Copy each record exactly as it reads, leaving out any pictures it holds.

== Records to process ==

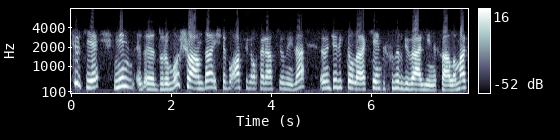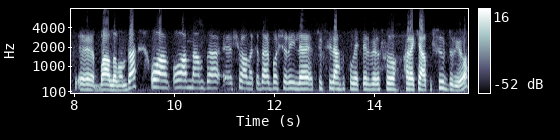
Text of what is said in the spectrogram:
Türkiye'nin e, durumu şu anda işte bu Afrin operasyonuyla öncelikli olarak kendi sınır güvenliğini sağlamak e, bağlamında o an, o anlamda e, şu ana kadar başarıyla Türk Silahlı Kuvvetleri ve ISO harekatı sürdürüyor.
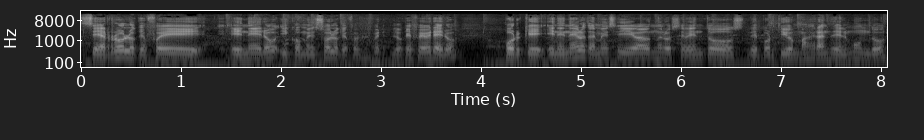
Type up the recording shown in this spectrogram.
cerró lo que fue enero y comenzó lo que fue lo que es febrero, porque en enero también se lleva uno de los eventos deportivos más grandes del mundo,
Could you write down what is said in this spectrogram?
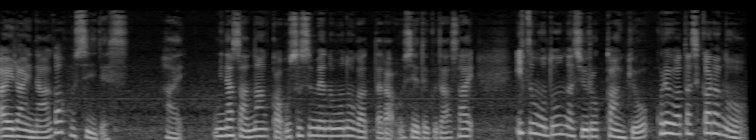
アイライナーが欲しいです。はい。皆さん何かおすすめのものがあったら教えてください。いつもどんな収録環境？これ私からの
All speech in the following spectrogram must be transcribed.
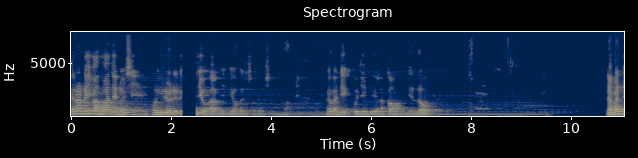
အဲ့တော့နိဗ္ဗာန်သွားခြင်းလို့ရှိရင်ဘုန်းကြီးတို့တွေညုတ်အပြင်ပြောမယ်ဆိုလို့ရှိရင်နံပါတ်1ကိုချင်းတရားကောင်းရင်လုံးနံပါတ်2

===

**Reply:**
Text of what is said in the spectrogram:
Türkiye'nin e, durumu şu anda işte bu Afrin operasyonuyla öncelikli olarak kendi sınır güvenliğini sağlamak e, bağlamında o an, o anlamda e, şu ana kadar başarıyla Türk Silahlı Kuvvetleri ve ISO harekatı sürdürüyor.
Type up the recording shown in this spectrogram.
cerró lo que fue enero y comenzó lo que fue lo que es febrero, porque en enero también se lleva uno de los eventos deportivos más grandes del mundo,
Could you write down what is said in this spectrogram?
アイライナーが欲しいです。はい。皆さん何かおすすめのものがあったら教えてください。いつもどんな収録環境？これ私からの
All speech in the following spectrogram must be transcribed.
အဲ့တော့နိဗ္ဗာန်သွားခြင်းလို့ရှိရင်ဘုန်းကြီးတို့တွေညုတ်အပြင်ပြောမယ်ဆိုလို့ရှိရင်နံပါတ်1ကိုချင်းတရားကောင်းရင်လုံးနံပါတ်2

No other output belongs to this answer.